Jordi – I am not an overly regimented or organised person but when you’re wanting to make other systems work for your benefit, particularly university and government bureaucracies, giving yourself more time to negotiate the paperwork and slow processes provides increased flexibility and opportunity. This also applies to financing such a trip. My overseas travel would not have been possible if I wasn’t studying at a university that values international experiences during a period in which the federal government was (and still is) dishing out a ridiculous amount of money to study and work in Asia.
Joy – Letting those around you know of your intentions is the first step. I had good work mentors and close friends who helped connect me with others in the US and provided the support and encouragement I needed to do this.
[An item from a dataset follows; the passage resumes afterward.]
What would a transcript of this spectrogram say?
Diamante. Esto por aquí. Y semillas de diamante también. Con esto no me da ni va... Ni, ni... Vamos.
Also, my partner had recently moved to the US for work and I was in temporary accommodation so I knew I had to take action. Knowing I had a short 6-week period to lock something in (and the fear of coming home empty-handed) was the burning motivation for me to ‘hustle’ in my job-hunting pursuits.
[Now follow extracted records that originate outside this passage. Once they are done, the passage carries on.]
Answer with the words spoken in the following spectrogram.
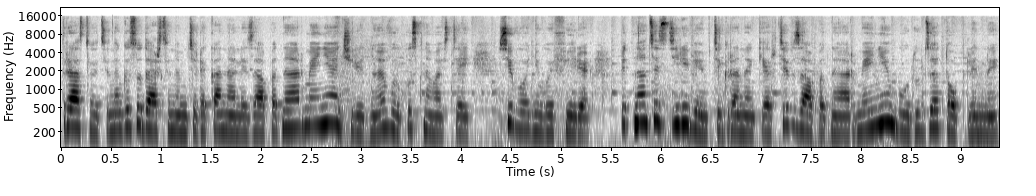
Здравствуйте! На государственном телеканале «Западная Армения» очередной выпуск новостей. Сегодня в эфире. 15 деревень в Тигранакерте в Западной Армении будут затоплены.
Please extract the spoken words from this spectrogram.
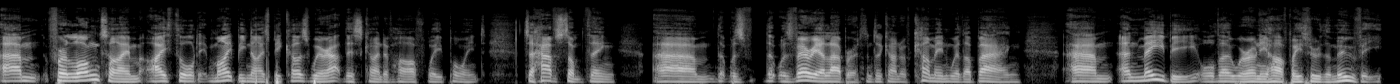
Um, for a long time, I thought it might be nice because we're at this kind of halfway point to have something um, that was that was very elaborate and to kind of come in with a bang, um, and maybe, although we're only halfway through the movie,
What is the biggest challenge you have faced?
Bianca – I have always been over-analytical and hyper-organised with most aspects of my life, so one of the hardest things for me to do was just to rock up in London with so much left up in the air. No job, no place to live. Crashing on friends couches (and floors!). Of course ultimately everything fell into place, however, there were a few sleepless nights at first!
What have you gained that you couldn’t have gotten if you stayed in Oz?
Monika – Oh, so many things. I wouldn’t have met the people who I consider my second family and love dearly. Hanoi brought us all together. And I wouldn’t have discovered teaching in the same way. Meeting students who don’t have the same privileges as those back in Australia and being able to give them something through education is really quite special.
Jordi – Travelling, particularly as a solo woman, has offered me assertiveness, adaptability and perspective. Travelling by yourself means that you have to take risks, set boundaries and rely on your own abilities to get yourself to where you want to go. Upon returning to Australia, I have begun to reject the notion that there is something fundamentally distinctive about travelling that can’t be gained by simply being adventurous and open-minded in your own country. Travel is an intense experience that forces you to get outside of your norm and be open to new experiences…but at the end of the day, curiosity will lead you to phenomenal people and experiences regardless of where you are.
Bianca – For me, it was an understanding of a different way of life. A super busy yet lower stress and fun focussed lifestyle. I’ve also really gained an appreciation of living with far fewer material items and a greater willingness to allocate money towards experiences. And of course, I have gained valuable experience in my profession which has opened up a number of future career prospects.
Any advice for others wanting to skip the country in search of a worldly adventure?
Joy – Be ready to spend and not save as much as you’d like – it’s a hard truth but remember you are doing this for the experience which is priceless. There will never be the perfect time and things come up, but you only live once so be selfish. Change is good; no one looks back and regrets the years they spent abroad.
Monika – Firstly, don’t think twice about it. Even if you struggle or you’re miserable, it will teach you so many things about yourself and the world. Second, you don’t need ‘things’. I think people worry about what to do with all of their belongings. You can buy new “stuff” wherever you are. Spend your energy on people and experiences and less on material things. Third, go on lots of adventures. And take lots of photos.